Some Sin, Some Lose
David Gibson’s excellent article “The Cardinal’s Sins” [February 5] helped me understand the complex personality traits of Cardinal Edward Egan. Egan’s whole life can be summed up as “the good soldier just following orders.” Unfortunately for thousands of children abused by Catholic priests, this meant following the long-standing Church policy of moving predator priests from parish to parish instead of contacting law enforcement. As a result, many innocent lives were harmed beyond measure.
—David Cerulli, Manhattan
An item not mentioned about Cardinal Edward Egan was that while serving the Bridgeport diocese, he argued in court documents, in cases involving pedophile priests, that said priests were independent contractors and hence the diocese bore no responsibility for their actions. Arguably, this could be one of his “sins.”
—Conrad Rutkowski, Pomona, N.Y.
Thank you, David Gibson, for your fair assessment of the conditions in our archdiocese. That our priests think they will have nowhere to turn if falsely accused saddens me. If given the chance, we the laity will support and defend every priest of integrity.
—Penny Gonzeles ,Yorktown Heights, N.Y.
(Don’t) Save the Cheerleader
I’d like to point out George Bush’s role as cheerleader [“The Loneliest President,” February 5]. I was a cheerleader, and we were taught that no matter how bad things looked, the team—and the crowd—depended on us to keep their spirits up. The football score could be 49-0, and we were to keep cheering our boys on; it was our job.
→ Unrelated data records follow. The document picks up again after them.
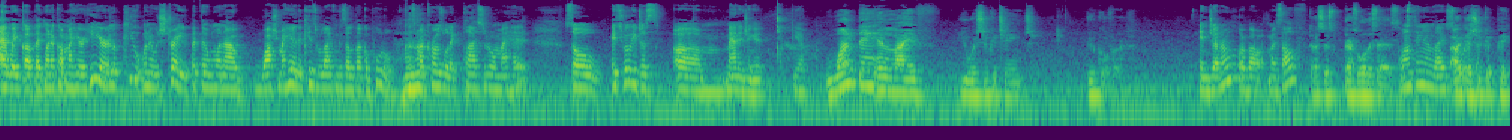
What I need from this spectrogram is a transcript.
I wake up like when I cut my hair here, it looked cute when it was straight. But then when I wash my hair, the kids were laughing because I look like a poodle because my curls were like plastered on my head. So it's really just um, managing it. Yeah. One thing in life you wish you could change. You go first. In general, or about myself, That's just that's all it says. one thing in life So I, guess you could pick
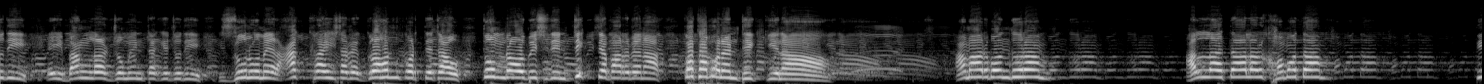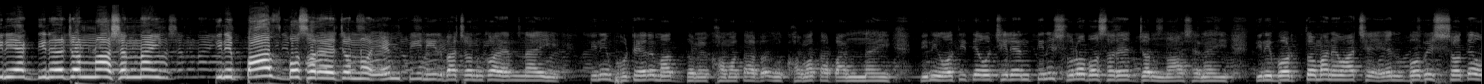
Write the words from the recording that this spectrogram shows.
যদি এই বাংলার জমিনটাকে যদি জুলুমের আখড়া হিসাবে গ্রহণ করতে চাও, তোমরাও বেশি দিন টিকতে পারবে না। কথা বলেন ঠিক কিনা? আমার বন্ধুরা আল্লাহ তাআলার ক্ষমতা। তিনি একদিনের জন্য আসেন নাই, তিনি পাঁচ বছরের জন্য এমপি নির্বাচন করেন নাই, তিনি ভোটের মাধ্যমে ক্ষমতা ক্ষমতা পান নাই, তিনি অতীতেও ছিলেন, তিনি ষোলো বছরের জন্য আসে নাই, তিনি বর্তমানেও আছেন, ভবিষ্যতেও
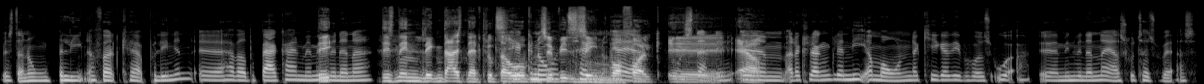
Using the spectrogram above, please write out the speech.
hvis der er nogle berliner folk her på linjen, øh, har været på Berghain med mine Det- veninder. Det er sådan en legendarisk natklub, der er åben til vildt sent, hvor ja, ja, folk øh, er... Øhm, og da klokken bliver 9 om morgenen, der kigger vi på vores ur. Øh, mine veninder og jeg skulle tatoveres.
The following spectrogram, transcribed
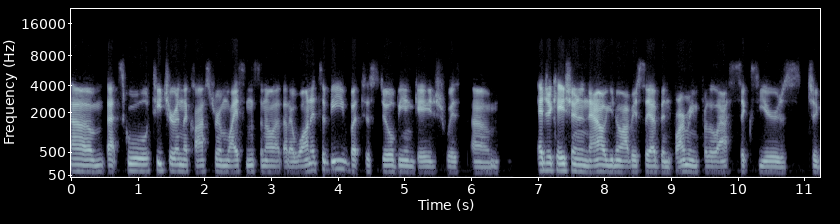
um, that school teacher in the classroom, licensed and all that that I wanted to be, but to still be engaged with um, education. And now, you know, obviously, I've been farming for the last six years to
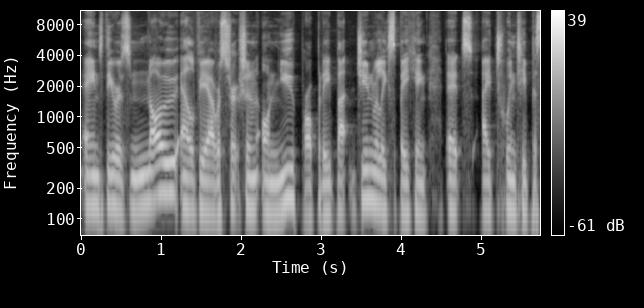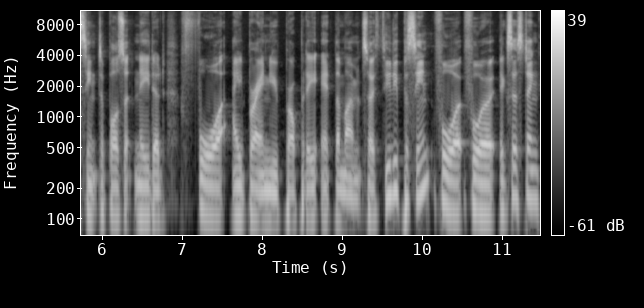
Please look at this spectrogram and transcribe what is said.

Unfortunately, Bush is still playing this role, the only difference being when the final whistle blows at a sporting event, the losing team is usually alive to play another day.
—Christine Lavin, Manhattan
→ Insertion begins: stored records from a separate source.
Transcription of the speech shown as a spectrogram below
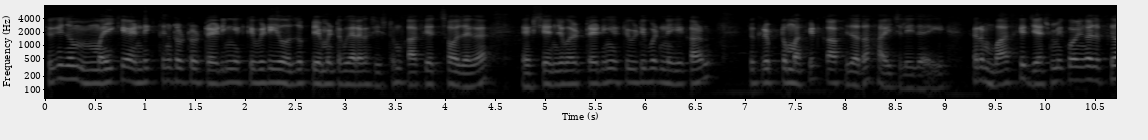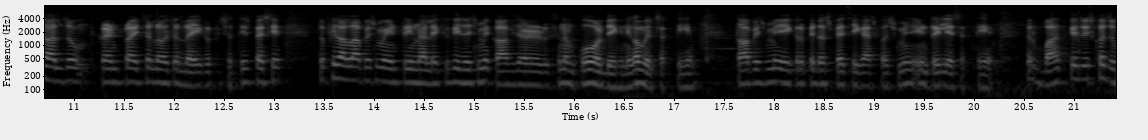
क्योंकि जो मई के एंडिंग तक तो ट्रेडिंग एक्टिविटी और जो पेमेंट वगैरह का सिस्टम काफ़ी अच्छा हो जाएगा। एक्सचेंज वगैरह ट्रेडिंग एक्टिविटी बढ़ने के कारण जो क्रिप्टो मार्केट काफ़ी ज़्यादा हाई चली जाएगी। अगर हम बात करें जैसमी कोइन का जो फ़िलहाल जो करंट प्राइस चल रहा है चल रहा है एक रुपये छत्तीस पैसे। तो फ़िलहाल आप इसमें एंट्री ना लें, क्योंकि जिसमें काफ़ी ज़्यादा रिडक्शन हमको और देखने को मिल सकती है। तो आप इसमें एक रुपये दस पैसे के आसपास में एंट्री ले सकते हैं। अगर बात करें तो इसका जो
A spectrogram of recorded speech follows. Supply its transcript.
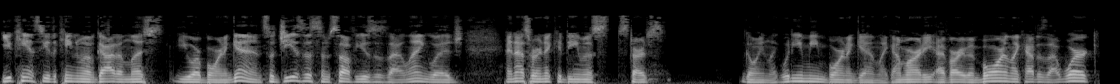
you can't see the kingdom of God unless you are born again. So Jesus himself uses that language and that's where Nicodemus starts going like, what do you mean born again? Like I'm already, I've already been born. Like how does that work?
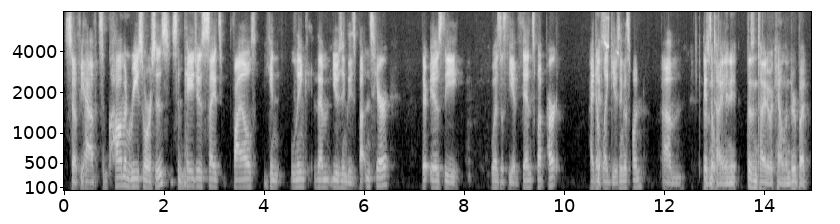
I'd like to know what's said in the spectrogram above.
So if you have some common resources, some pages, sites, files, you can link them using these buttons here. There is the, was this the events web part? I don't yes. like using this one. Um, doesn't okay. tie to any, doesn't tie to a calendar, but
Your cover article declares President Bush “the loneliest decider since Richard Nixon.” While “decider” is delightfully ironic, the word “loneliest” might be too kind. Bush is too disconnected from the people to experience the very social nature of loneliness. Nixon and LBJ were both lonely, and they finally “got it.”
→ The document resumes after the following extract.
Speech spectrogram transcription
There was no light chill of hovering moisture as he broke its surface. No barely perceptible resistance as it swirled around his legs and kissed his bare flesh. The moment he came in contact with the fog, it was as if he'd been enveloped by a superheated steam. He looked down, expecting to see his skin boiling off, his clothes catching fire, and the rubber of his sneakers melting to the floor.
—William L. Sharfman, Manhattan
It’s the New Guy’s Show
In the five-plus years since I retired from GE, I have answered every detailed question about the company with the happy words “I’m retired.” In Arianne Cohen’s interview with me [“Intelligencer: The Jack & Suzy Show,” February 5], this response about Jeff Zucker’s tenure at NBC was not appropriate and certainly subject to misinterpretation. In fact, I am a huge supporter of Jeff Zucker and have been for fifteen years. I wish him success as he continues to lead the network’s recent comeback.
—Jack Welch, Boston, Mass.
On the Record
I would like to elaborate on my quotation in Tim Murphy’s article “Generation W” [“Intelligencer,” February 5]. My longtime friend Arthur Schlesinger Jr. may not have worked on State of the Union laundry lists, but he contributed importantly to some of JFK’s best speeches, including his Yale commencement and his Amherst tribute to Robert Frost. The record should so state.
—Theodore C. Sorensen, Manhattan
Josh Lucas might start polishing his boots if he is going to kick Simon Hammerstein’s ass if the Box “turns into” a club [“Culture: What’s in the Box?,” by William Van Meter, February 5]. The Box is a club. Instead of searching the far reaches of Europe for “freaks,” he should look for local talent. He told me when he needed my family’s help with the community board to procure a license that he planned to feature local performers on weeknights and theater productions on the weekend. I hope he hasn’t bluffed those of us who hear the “Euro-disco thump” at one in the morning, don’t get to see the show, and can hardly make it into our apartments because of the endless stream of New York royalty.
—Lex Cohen, Manhattan